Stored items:
★ ★ ★ ★ ★
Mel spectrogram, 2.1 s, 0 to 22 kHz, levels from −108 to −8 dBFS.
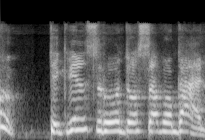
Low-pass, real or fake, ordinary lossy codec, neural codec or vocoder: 10.8 kHz; fake; Opus, 32 kbps; codec, 44.1 kHz, 7.8 kbps, Pupu-Codec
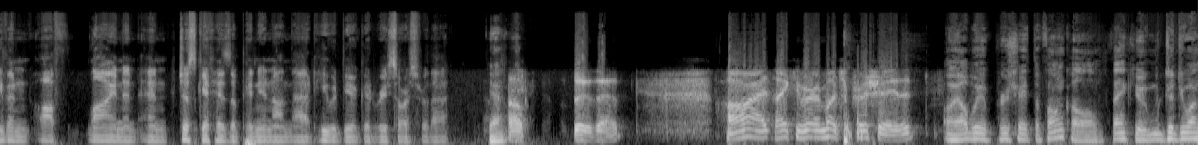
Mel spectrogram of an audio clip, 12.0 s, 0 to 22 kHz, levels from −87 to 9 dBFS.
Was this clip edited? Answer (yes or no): yes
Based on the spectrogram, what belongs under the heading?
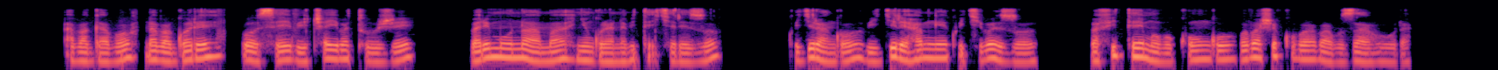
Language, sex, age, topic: Kinyarwanda, male, 25-35, government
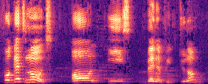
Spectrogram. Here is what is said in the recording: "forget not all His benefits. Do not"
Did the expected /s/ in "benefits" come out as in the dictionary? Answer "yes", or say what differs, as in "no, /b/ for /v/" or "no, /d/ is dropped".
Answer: no, /s/ is dropped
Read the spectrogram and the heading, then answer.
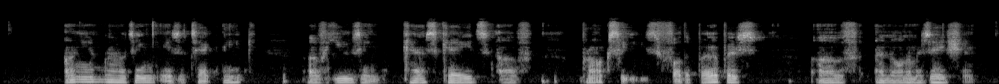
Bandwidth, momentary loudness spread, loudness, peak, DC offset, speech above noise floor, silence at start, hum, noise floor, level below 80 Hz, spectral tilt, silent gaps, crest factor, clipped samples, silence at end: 9.2 kHz; 13 LU; -22 LUFS; -4 dBFS; under 0.1%; 42 dB; 0.65 s; none; -64 dBFS; -46 dBFS; -4 dB/octave; none; 20 dB; under 0.1%; 0.25 s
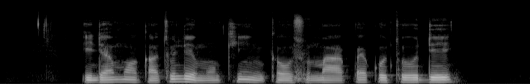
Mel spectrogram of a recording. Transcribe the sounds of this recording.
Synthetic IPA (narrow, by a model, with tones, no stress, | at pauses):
i˨da˨mɔ̃˧a˨kã˨tʰo˨˦le˦˨mũ˨˦kʰi˦ŋ̩˨kã˧o˧su˨mãː˦˧k͡pɛ˦ko˦tʰo˦de˦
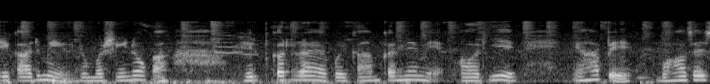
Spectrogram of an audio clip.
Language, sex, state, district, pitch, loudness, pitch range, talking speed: Hindi, male, Bihar, West Champaran, 180 Hz, -19 LUFS, 165-200 Hz, 160 wpm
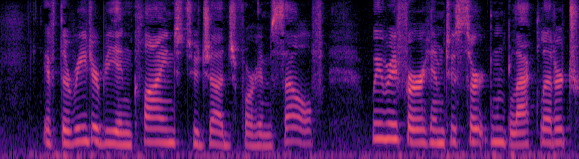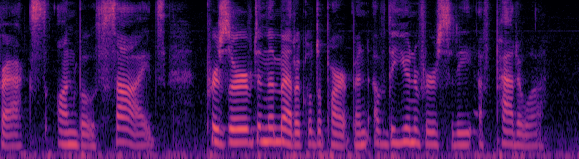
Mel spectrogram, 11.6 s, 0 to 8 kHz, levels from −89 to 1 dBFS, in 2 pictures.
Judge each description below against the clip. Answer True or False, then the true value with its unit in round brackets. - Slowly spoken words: False (155 wpm)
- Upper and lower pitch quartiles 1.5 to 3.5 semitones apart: True (2.9 semitones)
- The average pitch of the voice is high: True (205 Hz)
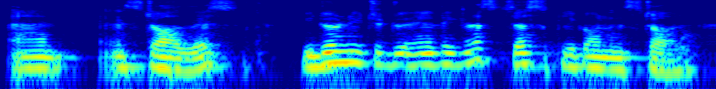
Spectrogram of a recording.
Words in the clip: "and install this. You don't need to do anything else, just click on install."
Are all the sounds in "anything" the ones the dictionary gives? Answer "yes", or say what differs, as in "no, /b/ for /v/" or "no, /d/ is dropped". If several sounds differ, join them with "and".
no, /t/ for /θ/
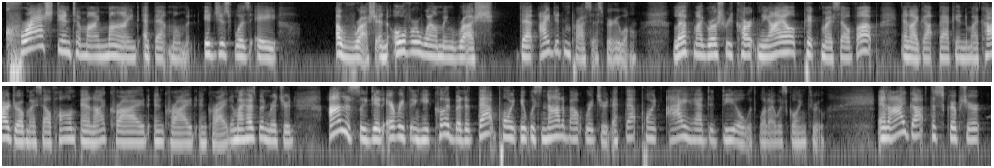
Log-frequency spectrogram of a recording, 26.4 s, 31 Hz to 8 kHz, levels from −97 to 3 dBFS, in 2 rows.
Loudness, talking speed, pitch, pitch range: -23 LUFS, 195 wpm, 195 Hz, 170-225 Hz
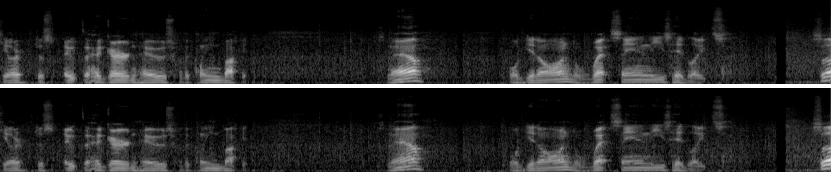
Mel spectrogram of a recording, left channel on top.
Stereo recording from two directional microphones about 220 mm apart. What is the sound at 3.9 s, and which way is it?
Speech, 10° left (ahead or behind).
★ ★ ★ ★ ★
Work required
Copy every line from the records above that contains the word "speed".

Task output
Language, sex, state, district, pitch, loudness, pitch range, talking speed: Hindi, male, Bihar, West Champaran, 180 Hz, -19 LUFS, 165-200 Hz, 160 wpm
Loudness, talking speed, pitch, pitch range: -23 LUFS, 195 wpm, 195 Hz, 170-225 Hz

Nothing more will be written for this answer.